Dale Earnhardt spun during the wreck as he slowed to avoid Elliott and Petty, and ended up colliding with his Richard Childress team car, the #31 Lowe’s Chevrolet. The #31’s regular driver Mike Skinner was absent from the race due to a neck injury. In his place was Mike Dillon, the same driver who relieved Earnhardt after his first-lap loss of consciousness during the 1997 Southern 500. For Dillon, father of current drivers Austin and Ty Dillon, it was to be his only Cup start, and the damage left him 35th, 11 laps down to race winner Mark Martin. Earnhardt, meanwhile, managed to recover to finish 9th while his team, Dale Earnhardt, Inc., finished 5th with Darrell Waltrip in the #1 Pennzoil Chevrolet. Prior to Fontana, DEI had never finished better than 15th.
Elliott, Petty, and Jarrett were the first three retirees from the race and filled the first three spots in the Bottom Five. Finishing 42nd was rookie Kevin Lepage, whose #91 Fluidyne Automotive Chevrolet owned by Joe Falk slowed down the backstretch on the restart, went behind the wall for repairs, then returned to the track only to exit a short time later with an oil leak. Rounding out the group was Derrike Cope, who brought out the fourth caution of the afternoon when his #30 Gumout Pontiac crashed in Turn 2 on Lap 155.

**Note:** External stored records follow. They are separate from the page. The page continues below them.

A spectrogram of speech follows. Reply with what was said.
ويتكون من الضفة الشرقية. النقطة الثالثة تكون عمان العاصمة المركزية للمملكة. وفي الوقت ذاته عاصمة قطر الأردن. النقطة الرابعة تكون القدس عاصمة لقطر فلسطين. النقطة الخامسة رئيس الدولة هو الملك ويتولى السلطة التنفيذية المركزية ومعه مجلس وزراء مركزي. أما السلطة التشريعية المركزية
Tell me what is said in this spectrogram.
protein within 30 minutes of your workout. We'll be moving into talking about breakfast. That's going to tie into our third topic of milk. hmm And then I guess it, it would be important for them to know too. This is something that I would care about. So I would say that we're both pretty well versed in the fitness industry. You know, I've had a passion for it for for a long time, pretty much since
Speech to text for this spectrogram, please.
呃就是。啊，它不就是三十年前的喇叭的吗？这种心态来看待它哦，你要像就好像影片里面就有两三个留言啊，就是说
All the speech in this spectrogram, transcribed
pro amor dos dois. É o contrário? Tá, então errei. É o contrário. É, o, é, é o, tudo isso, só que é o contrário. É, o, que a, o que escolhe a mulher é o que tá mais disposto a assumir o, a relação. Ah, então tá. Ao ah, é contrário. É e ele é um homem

In spite of two back-to-back crashes, Elliott only missed one race in the 1998 season, and it wasn’t due to his injuries. The day before the September race at Dover, his father George passed away, and Elliott handed driving duties over to a rising star of the Busch Series - Matt Kenseth. Kenseth stunned with a 6th-place finish that day, and he and Busch Series team owner Robbie Reiser returned the following summer to debut a new Jack Roush team, the #17 DeWalt Power Tools Ford, with Reiser as the crew chief.

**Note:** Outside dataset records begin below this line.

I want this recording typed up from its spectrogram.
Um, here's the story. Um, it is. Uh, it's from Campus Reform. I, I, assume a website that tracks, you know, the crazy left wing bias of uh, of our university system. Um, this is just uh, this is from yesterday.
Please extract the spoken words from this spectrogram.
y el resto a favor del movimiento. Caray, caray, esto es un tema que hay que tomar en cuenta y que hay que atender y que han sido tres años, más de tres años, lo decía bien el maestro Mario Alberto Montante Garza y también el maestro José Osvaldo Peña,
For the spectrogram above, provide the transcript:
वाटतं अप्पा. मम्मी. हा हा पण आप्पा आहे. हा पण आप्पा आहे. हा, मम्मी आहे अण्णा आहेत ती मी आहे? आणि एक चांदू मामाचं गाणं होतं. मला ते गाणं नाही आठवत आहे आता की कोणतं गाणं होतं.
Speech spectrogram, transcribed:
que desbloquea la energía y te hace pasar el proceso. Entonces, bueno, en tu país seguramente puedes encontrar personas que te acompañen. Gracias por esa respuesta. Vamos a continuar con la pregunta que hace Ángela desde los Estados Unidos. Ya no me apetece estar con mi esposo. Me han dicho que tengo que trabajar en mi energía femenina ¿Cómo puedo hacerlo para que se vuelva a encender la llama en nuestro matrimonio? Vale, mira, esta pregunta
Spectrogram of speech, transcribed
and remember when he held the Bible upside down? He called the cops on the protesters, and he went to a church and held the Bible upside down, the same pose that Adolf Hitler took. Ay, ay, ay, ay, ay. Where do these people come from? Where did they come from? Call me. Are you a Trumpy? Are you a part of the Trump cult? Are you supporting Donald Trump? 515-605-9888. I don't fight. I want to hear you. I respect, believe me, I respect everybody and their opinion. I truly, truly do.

Elliott, meanwhile, continued to show flashes of brilliance with his #94 McDonald’s team, earning four more Top Fives and seven Top Tens over the next two seasons. He was then signed to drive for Ray Evernham’s new Dodge team for 2001, and the McDonald’s sponsorship went to Cal Wells, who funded what was to be an abbreviated rookie campaign for Truck Series regular Andy Houston, who today is Austin Dillon’s spotter. Elliott made his 828th and most recent Cup start at Daytona on July 7, 2012, finishing 37th in a one-off for Turner Motorsports. His son Chase would join the series less than three years later.

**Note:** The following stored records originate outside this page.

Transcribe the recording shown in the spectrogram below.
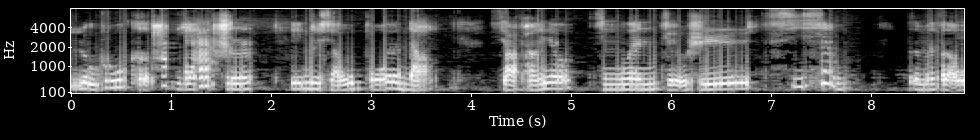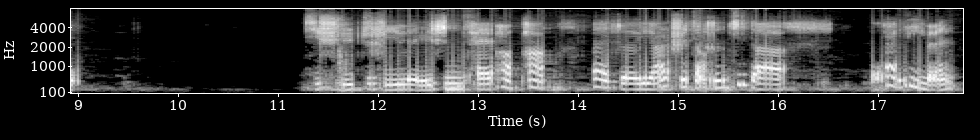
露出可怕的牙齿，盯着小巫婆问道：“小朋友，请问九十七巷怎么走？”其实这是一位身材胖胖、带着牙齿矫正器的快递员。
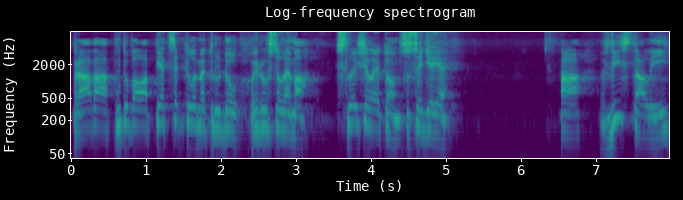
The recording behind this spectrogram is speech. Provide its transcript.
Práva putovala 500 kilometrů do Jeruzaléma. Slyšeli o tom, co se děje. A vyslali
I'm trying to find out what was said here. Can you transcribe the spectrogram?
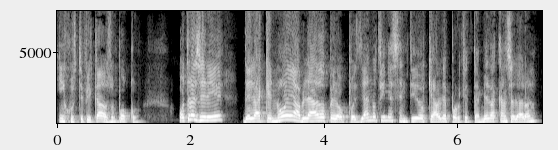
injustificados un poco. Otra serie de la que no he hablado, pero pues ya no tiene sentido que hable porque también la cancelaron,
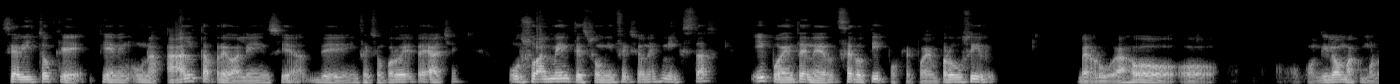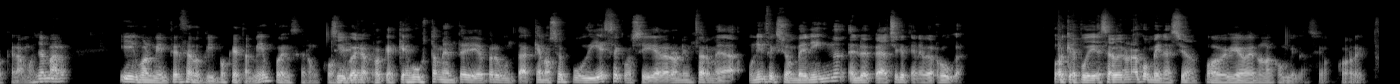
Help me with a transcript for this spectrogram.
se ha visto que tienen una alta prevalencia de infección por VIH, Usualmente son infecciones mixtas y pueden tener serotipos que pueden producir verrugas o, condilomas, como lo queramos llamar, y igualmente serotipos que también pueden ser un Sí, bueno, porque es que justamente iba a preguntar que no se pudiese considerar una enfermedad, una infección benigna, el VPH que tiene verruga. Porque pudiese haber una combinación. Podría haber una combinación, correcto.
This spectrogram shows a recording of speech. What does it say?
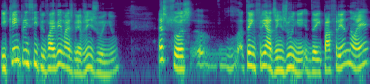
e que em princípio vai haver mais greves em junho, as pessoas uh, têm feriados em junho daí para a frente, não é?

*This was the first last-place finish for the #94 in a Cup race since July 6, 1991, when Terry Labonte quit after 8 laps of the Pepsi 400 at Daytona. It was another interesting last-place story. Labonte’s #94 Sunoco Oldsmobile qualified 41st and last in the field, and in the race’s early stages he had difficulty keeping up with the pack. Labonte reported engine problems, but when he pulled off the track, the Billy Hagan-owned team didn’t find anything wrong. The story is that the team brought the wrong car to the track, and that this mistake was somehow not caught in the lead-up to the race. Curiously, that race also marked Bill Elliott’s final win with Harry Melling, and his last in the #9 until his Evernham entry took the checkers at Homestead in 2001.
THE BOTTOM FIVE
43) #94-Bill Elliott / 84 laps / crash
42) #44-Kyle Petty / 85 laps / crash
41) #88-Dale Jarrett / 86 laps / engine
40) #91-Kevin Lepage / 93 laps / oil leak
39) #30-Derrike Cope / 153 laps / crash